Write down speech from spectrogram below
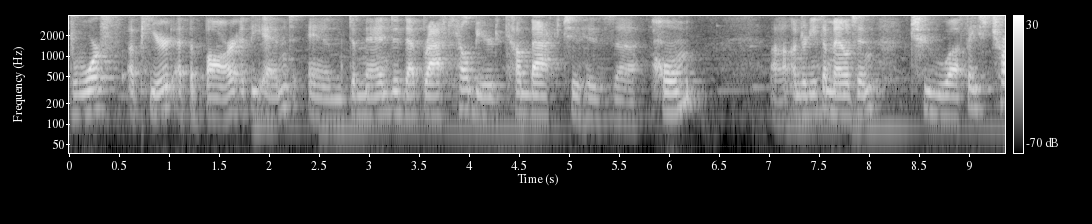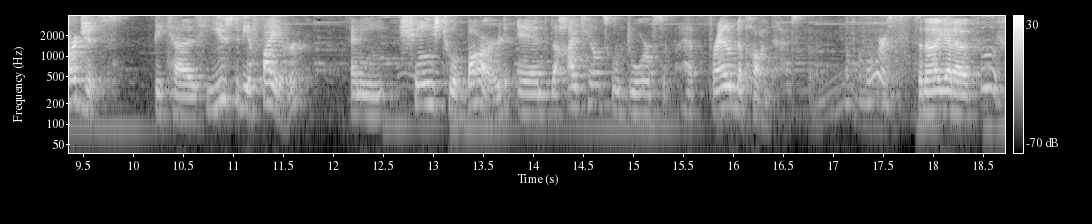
Dwarf appeared at the bar at the end and demanded that Brass Hellbeard come back to his uh, home uh, underneath a mountain to uh, face charges because he used to be a fighter and he changed to a bard, and the High Council of Dwarves have frowned upon that. Of course. So now I gotta Oof.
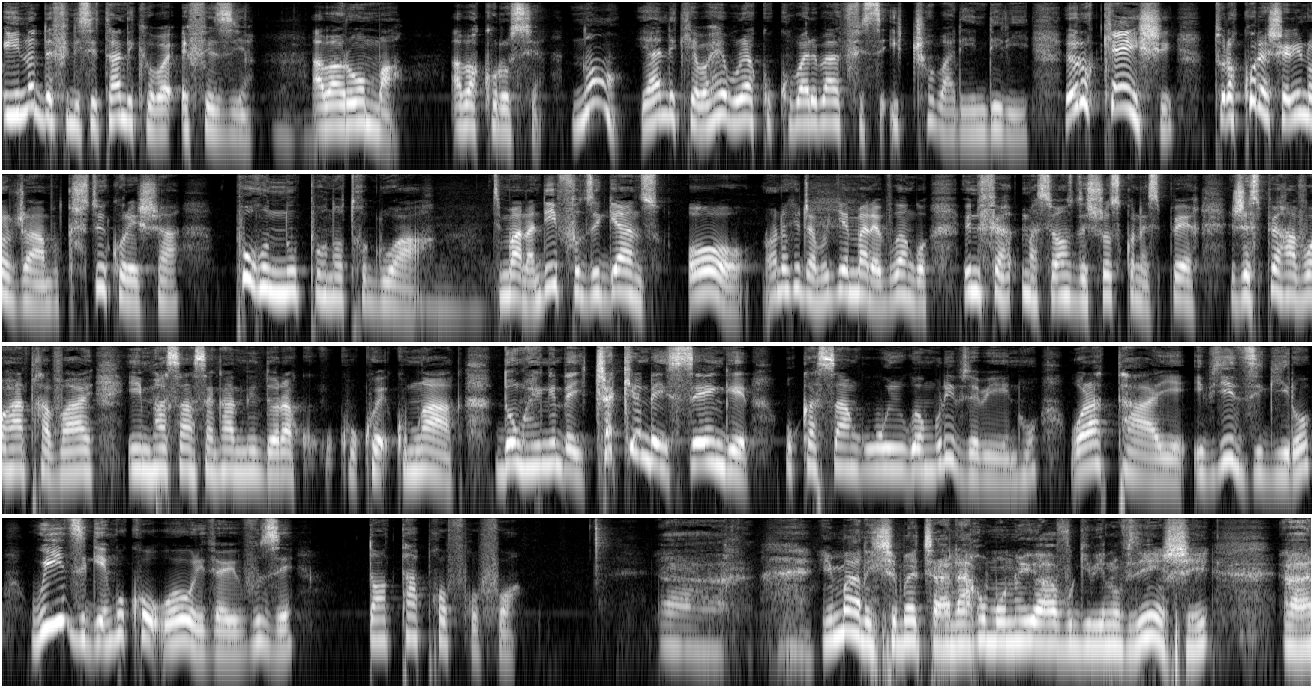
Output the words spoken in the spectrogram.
iyi no definisi itandikiwe aba efeziya abaroma abakorosiya. No yandikiye abaheburayo kuko bari bafise icyo barindiriye. Rero kenshi turakoresha rino jambo tuyikoresha pour nous pour notre gloire. Imana ndifuza ijyanzu oh none ko ijambo ry'imana rivuga ngo une fermation de espère. J'espère avoir un travail impa cent cinquante mille dollars ku mwaka. Donc nkenge ndayicakire ndayisengera ugasanga uwirirwa muri ibyo bintu warataye ibyizigiro wizigiye nk'uko wowe bivuze dans ta propre foi. Imana ishimwe cyane aho umuntu yavuga ibintu byinshi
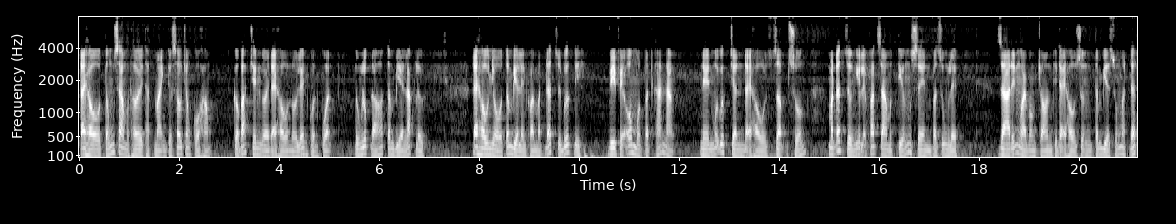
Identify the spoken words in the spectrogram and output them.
Đại hầu tống ra một hơi thật mạnh từ sâu trong cổ họng. Cơ bắp trên người đại hầu nổi lên cuồn cuộn. Đúng lúc đó, tấm bìa lắc lư. Đại hầu nhổ tấm bìa lên khỏi mặt đất rồi bước đi. Vì phải ôm một vật khá nặng nên mỗi bước chân đại hầu dậm xuống, Mặt đất dường như lại phát ra một tiếng rền và rung lên. Ra đến ngoài vòng tròn thì đại hầu dựng tấm bìa xuống mặt đất.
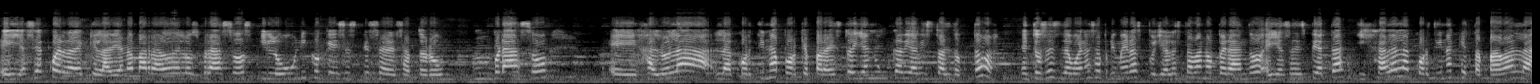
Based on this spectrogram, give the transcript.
ella se acuerda de que la habían amarrado de los brazos y lo único que dice es que se desatoró un, brazo, eh, jaló la, la, cortina porque para esto ella nunca había visto al doctor. Entonces, de buenas a primeras, pues ya la estaban operando, ella se despierta y jala la cortina que tapaba la,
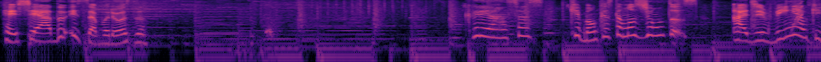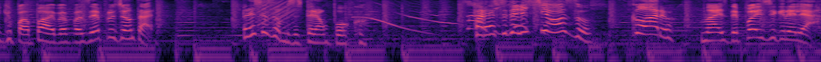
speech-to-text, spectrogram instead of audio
Recheado e saboroso. Crianças, que bom que estamos juntos. Adivinha o que, que o papai vai fazer pro jantar? Precisamos esperar um pouco. Parece delicioso. Claro, mas depois de grelhar.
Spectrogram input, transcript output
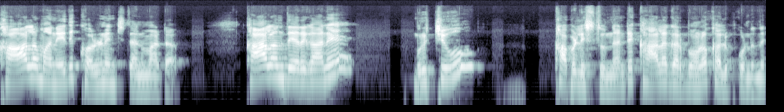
కాలం అనేది కరుణించదనమాట కాలం తీరగానే మృత్యువు కబళిస్తుంది. అంటే కాలగర్భంలో కలుపుకుంటుంది.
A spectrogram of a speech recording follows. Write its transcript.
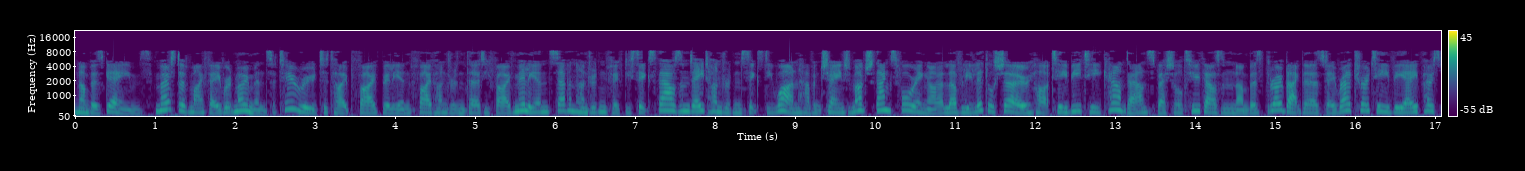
Numbers games. Most of my favorite moments are too rude to type 5,535,756,861 haven't changed much thanks for ing our lovely little show Heart TBT Countdown Special 2000 Numbers Throwback Thursday Retro TVA post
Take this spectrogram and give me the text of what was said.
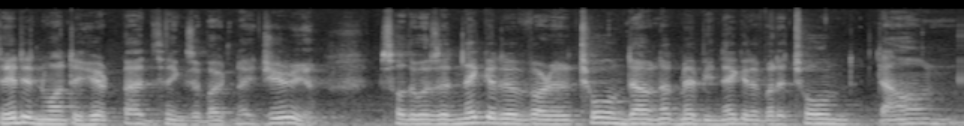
They didn't want to hear bad things about Nigeria. So there was a negative or a toned down, not maybe negative, but a toned down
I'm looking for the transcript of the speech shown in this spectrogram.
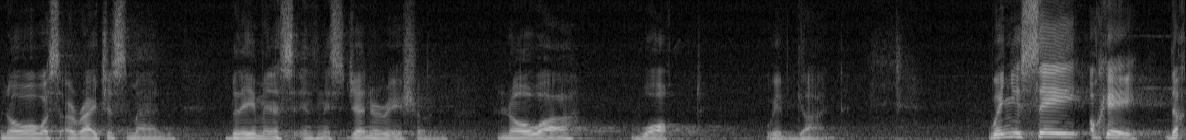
Noah was a righteous man, blameless in his generation. Noah walked with God. When you say, okay, the,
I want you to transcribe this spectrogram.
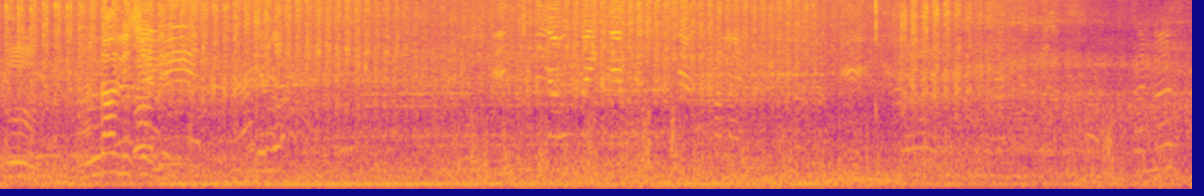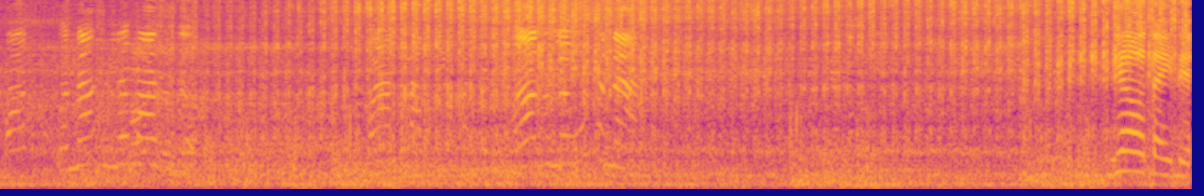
हम्म. अंदावलीचे दे घ्या होता इथे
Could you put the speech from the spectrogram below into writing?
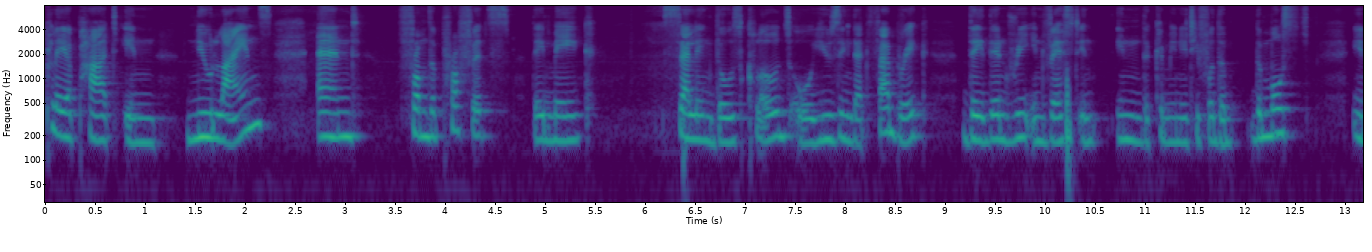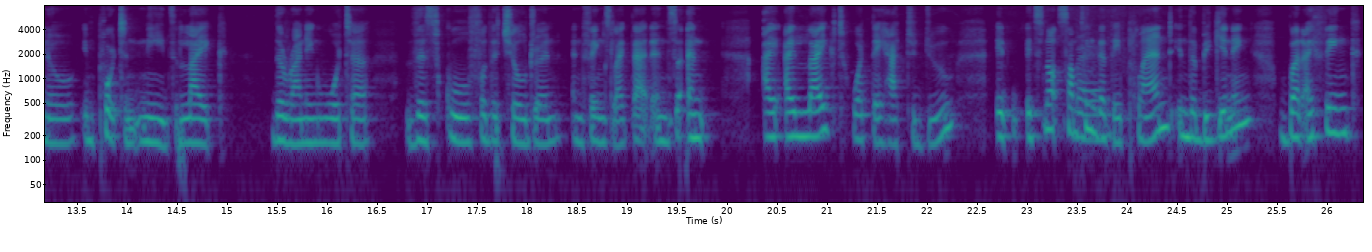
play a part in new lines and from the profits they make selling those clothes or using that fabric, they then reinvest in, in the community for the, the most you know important needs like the running water, the school for the children and things like that. And so and I, I liked what they had to do. It it's not something right. that they planned in the beginning, but I think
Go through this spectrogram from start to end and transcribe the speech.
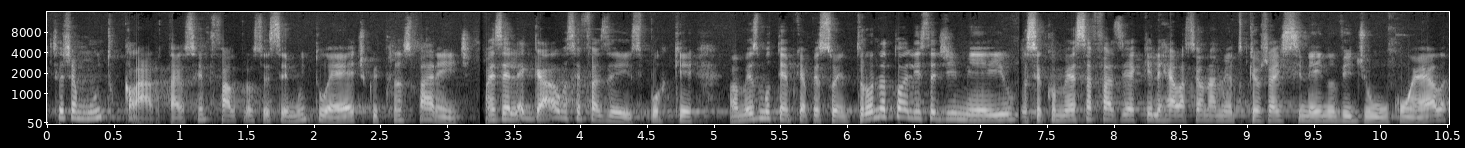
Seja muito claro, tá? Eu sempre falo para você ser muito ético e transparente. Mas é legal você fazer isso, porque ao mesmo tempo que a pessoa entrou na tua lista de e-mail, você começa a fazer aquele relacionamento que eu já ensinei no vídeo 1 com ela,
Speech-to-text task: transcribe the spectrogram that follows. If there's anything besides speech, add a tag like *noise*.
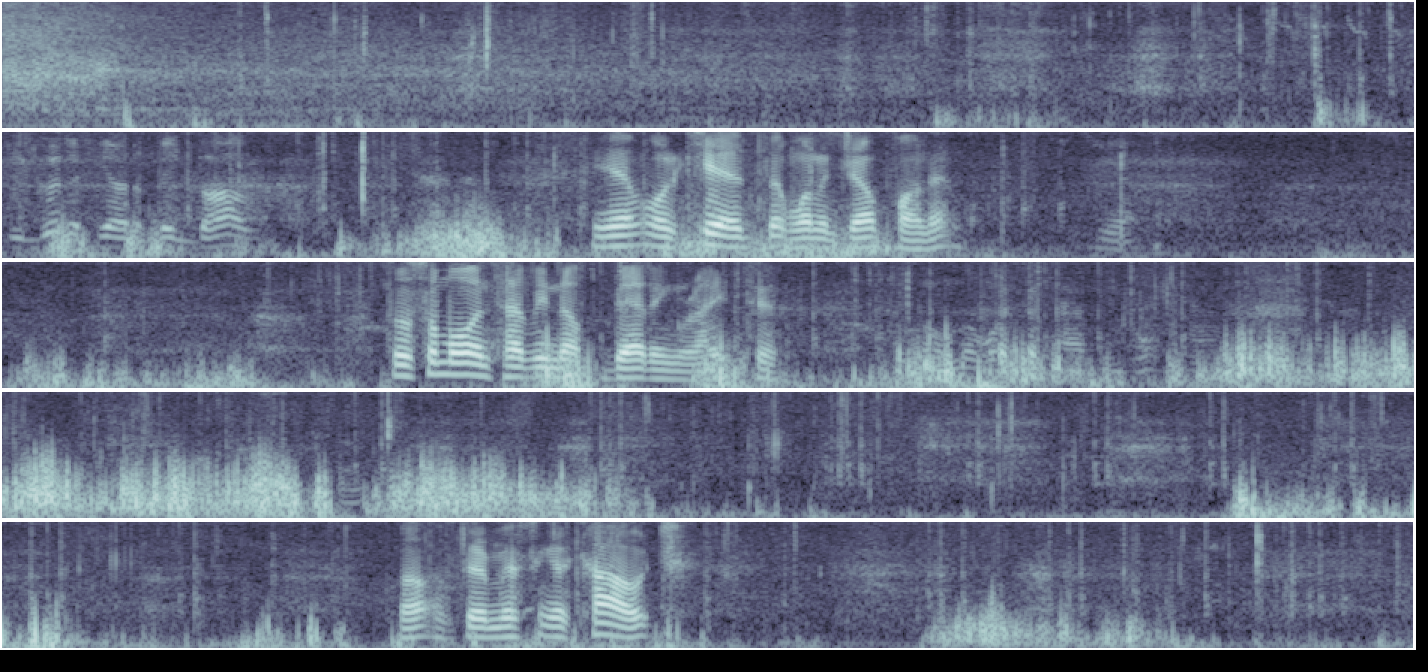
Be good if you had a big dog. Yeah, or kids that want to jump on it. Yeah. So Samoans have enough bedding, right? To I don't know what they have in both well, if they're missing a couch.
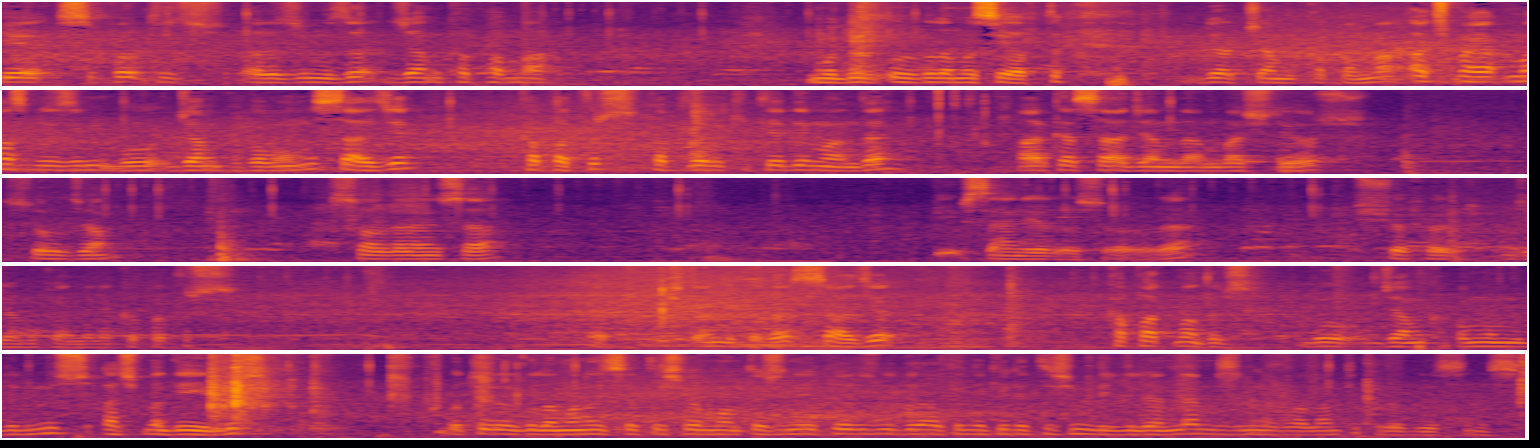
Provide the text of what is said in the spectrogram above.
Kia Sportage aracımıza cam kapama modül uygulaması yaptık. 4 cam kapama. Açma yapmaz bizim bu cam kapamamız sadece kapatır. Kapıları kilitlediğim anda arka sağ camdan başlıyor. Sol cam. Sonra ön sağ. Bir saniyede sonra şoför camı kendine kapatır. Evet, işlem bu kadar. Sadece kapatmadır. Bu cam kapama modülümüz açma değildir. Bu tür uygulamanın satış ve montajını yapıyoruz. Video altındaki iletişim bilgilerinden bizimle bağlantı kurabilirsiniz.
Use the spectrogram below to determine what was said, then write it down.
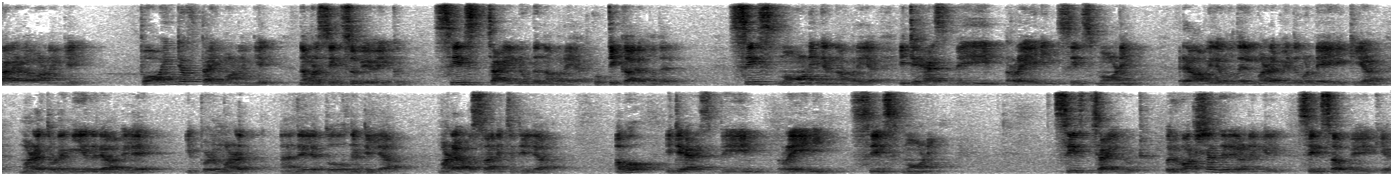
കാലയളവാണെങ്കിൽ പോയിന്റ് ഓഫ് ടൈം ആണെങ്കിൽ നമ്മൾ സിൻസ് ഉപയോഗിക്കും. സിൻസ് ചൈൽഡ്ഹുഡ് എന്നാ പറയുക കുട്ടിക്കാലം മുതൽ. സിൻസ് മോർണിംഗ് എന്നാ പറയുക it has been raining since morning രാവിലെ മുതൽ മഴ പെയ്തുകൊണ്ടേയിരിക്കുകയാണ്. മഴ തുടങ്ങിയത് രാവിലെ ഇപ്പോഴും മഴ അതിലെ തോർന്നിട്ടില്ല. മഴ അവസാനിച്ചിട്ടില്ല. അപ്പോൾ it has been raining since morning since childhood ഒരു വർഷം തരികയാണെങ്കിൽ സിൻസ് ഉപയോഗിക്കുക.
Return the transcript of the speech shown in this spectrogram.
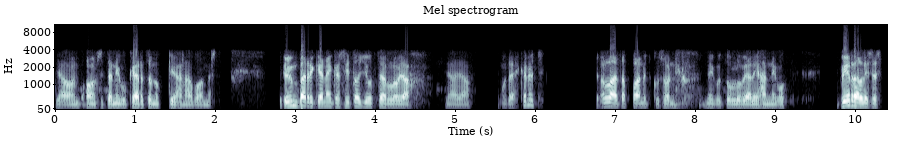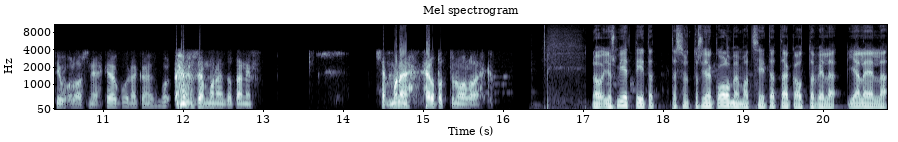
ja on, on sitä niin kuin kertonutkin ihan avoimesti ympäri, kenenkä siitä on jutellut, ja, ja, ja, mutta ehkä nyt jollain tapaa nyt, kun se on niin kuin, niin kuin tullut vielä ihan niin kuin virallisesti ulos, niin ehkä joku näköinen semmoinen, tota, niin, semmoinen helpottunut olo ehkä. No jos miettii, että tässä on tosiaan kolme matsia tätä kautta vielä jäljellä,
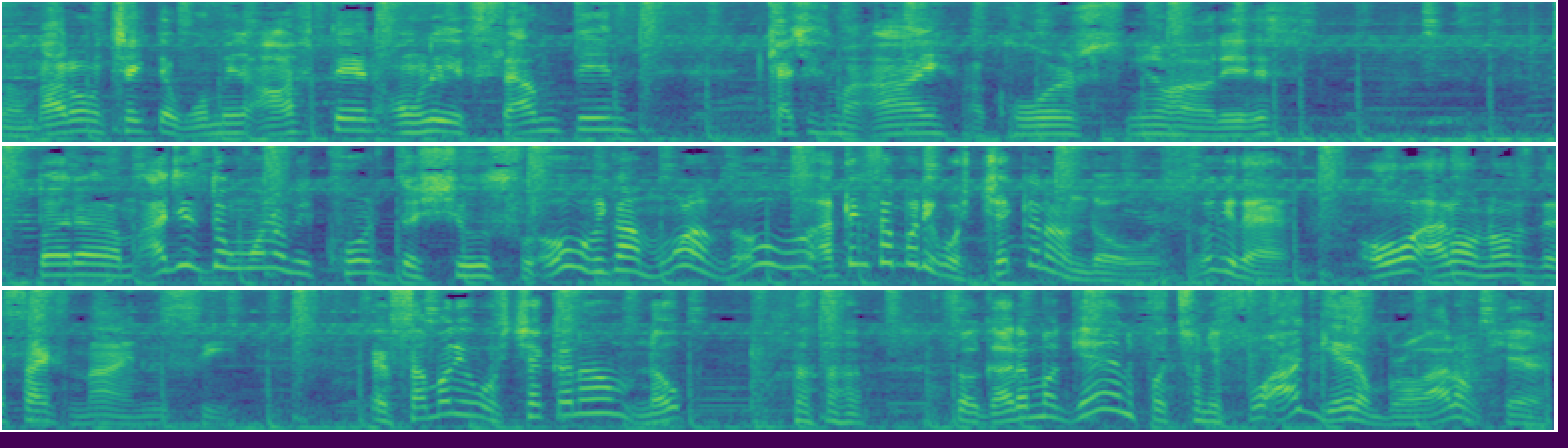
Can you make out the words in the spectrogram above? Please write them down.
Um, I don't check the woman often. Only if something catches my eye. Of course, you know how it is. But um, I just don't want to record the shoes for. Oh, we got more of those. I think somebody was checking on those. Look at that. Or I don't know if they're size 9. Let's see. If somebody was checking them, nope. so got them again for 24. I get them, bro. I don't care.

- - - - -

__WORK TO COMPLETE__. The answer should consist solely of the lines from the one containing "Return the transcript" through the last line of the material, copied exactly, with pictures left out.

__EXERCISE RESULT__.
Return the transcript of the speech shown in this spectrogram.
ja on, on sitä niin kuin kertonutkin ihan avoimesti ympäri, kenenkä siitä on jutellut, ja, ja, ja, mutta ehkä nyt jollain tapaa nyt, kun se on niin kuin, niin kuin tullut vielä ihan niin kuin virallisesti ulos, niin ehkä joku näköinen semmoinen, tota, niin, semmoinen helpottunut olo ehkä. No jos miettii, että tässä on tosiaan kolme matsia tätä kautta vielä jäljellä,
Can you make out the words in the spectrogram above? Please write them down.
Um, I don't check the woman often. Only if something catches my eye. Of course, you know how it is. But um, I just don't want to record the shoes for. Oh, we got more of those. I think somebody was checking on those. Look at that. Or I don't know if they're size 9. Let's see. If somebody was checking them, nope. so got them again for 24. I get them, bro. I don't care.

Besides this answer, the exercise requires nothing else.